For her, modeling, creating shapes with her hands -that can be taken to the terracotta or other support, such as bronze- constitutes one of her greatest enjoyments. The tridimensionality traps her and acquires a weight in her pictorial work: "when model -I am referring to the mud- I do not make drawings, I do not make sketches but I go directly to the creation, and it is how I work better. I also love engraving because of the high level of experimentation it presupposes and the possibility of working with textures".
Brush with soul of kiss is the community project -dedicated to children and young people- that has allowed her to feel "complete", because for this creative the pedagogy has been a vote that began more than thirty years ago and she has not abandoned, although she accepts that "teaching steals a lot of time". It is important for her to "train the new generations. I do not mean only that they learn to paint but to the fact that the visual arts help the human being to outline his behavior and contribute to his psychic-mental development. It is imperative to be aware of how important art is, and, from children, to impart knowledge so that in adult life are women and men with spirituality and values".
About four years ago Martha participated in the V International Symposium of Sculpture held in Turkey and won the only prize awarded by the event with a work entitled "The Rider" (1,90 meters high), and in Istanbul she left the piece "The fourth part of the human body" (2,90 meters high). For the artist, "the most relevant of that experience was the possibility of working in large dimensions", something that was happening for the first and only time.
Camaguey owns the imprint of Martha Jimenez, thanks to several pieces and sculptural sets arranged there. Among the most longed for the artist is to perform a piece of more than 3 meters. It would be, he says, a gift for Camaguey that is for me "inspiration and oxygen".
The sculptress, painter, draftsman, engraver and ceramist Martha Jimenez, is among the creators who emerged in the first graduation of the School of Art Instructors, in 1971. From then on, she has developed an intense career recognized on multiple occasions. She won a prize at the Second International Biennial of Teapot Contemporary Art in Shanghai, China, and in 1997 she was awarded the Prize of the Union of Writers and Artists of Cuba, UNEAC, and since 1997 she holds the UNESCO Prize for Best Works; in 2005 she was awarded the UNEAC Prize, awarded by the Union of Writers and Artists of Cuba, for her Sculpture Project Plaza del Carmen, located in the emblematic site of the once Villa de Santa Maria del Puerto del Príncipe, now Camaguey.

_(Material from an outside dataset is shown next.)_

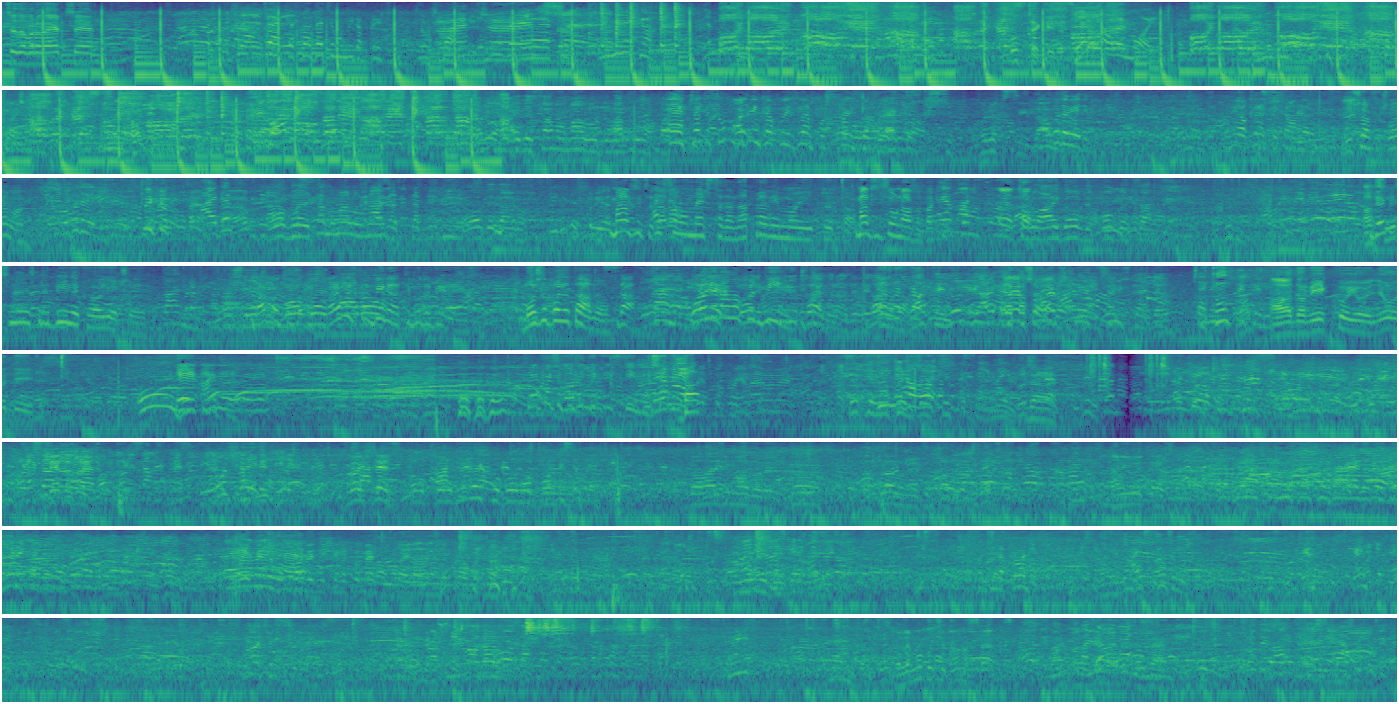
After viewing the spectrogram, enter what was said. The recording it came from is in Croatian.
Dobroveče, dobroveče. Čekaj, sad da ćemo mi da pričamo. Čekaj da se da. Ovo je moj. Ajde samo malo da napravimo. E, čekaj, samo da vidim kako izgledam, pošto sad izgledam. Vrh si, da. Mogu da vidim. Mi okrenete kameru. Šta se čujemo? Mogu da vidim. Ajde. Ovo gledaj, Samo malo unazad da bi vi... ovdje dajmo. Malčice Ajde samo mesta da napravimo i to je to. Malčice unazad, dakle. Evo, malo se E, to. Ajde, ajde ovdje, pogled samo. A svi smo ispred bine kao jučer. Još jedan pogled, Ajmo ispred bine da ti bude bine. Možda bolje tamo. Da. Tamo. Bolje vamo kod bine. Znate, ljudi, ajde. E, pa što? Čekaj. A dovikuju ljudi. E, ajde. Sve pa ću hoditi Kristinu. Da. Ovo kako snimaju. Broj šest. Dolazimo obavezno. Da probamo tu fabriku. A ni uvijek. Prvo pitamo na kom mjestu stoji da? Pa ja ne vidim ženu.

Her works are in private collections in Germany, Argentina, Belgium, Canada, Colombia, Chile, China, Spain, the United States, France, Greece, Italy, Mexico, Peru, Dominican Republic, Sweden, and also in institutions such as the Museum of Colonial Art, Contemporary Artistic Ceramics and in the Collection of Art of Our America, Casa de las Americas in Havana; in the Madison City Hall Museum Collection in the United States; the Arts Museum at the Art and Craft Villa in Paris and the Museum of Fine Arts in Montreal, Canada, among others.
Author: Estrella Diaz
Source: On Cuba Magazine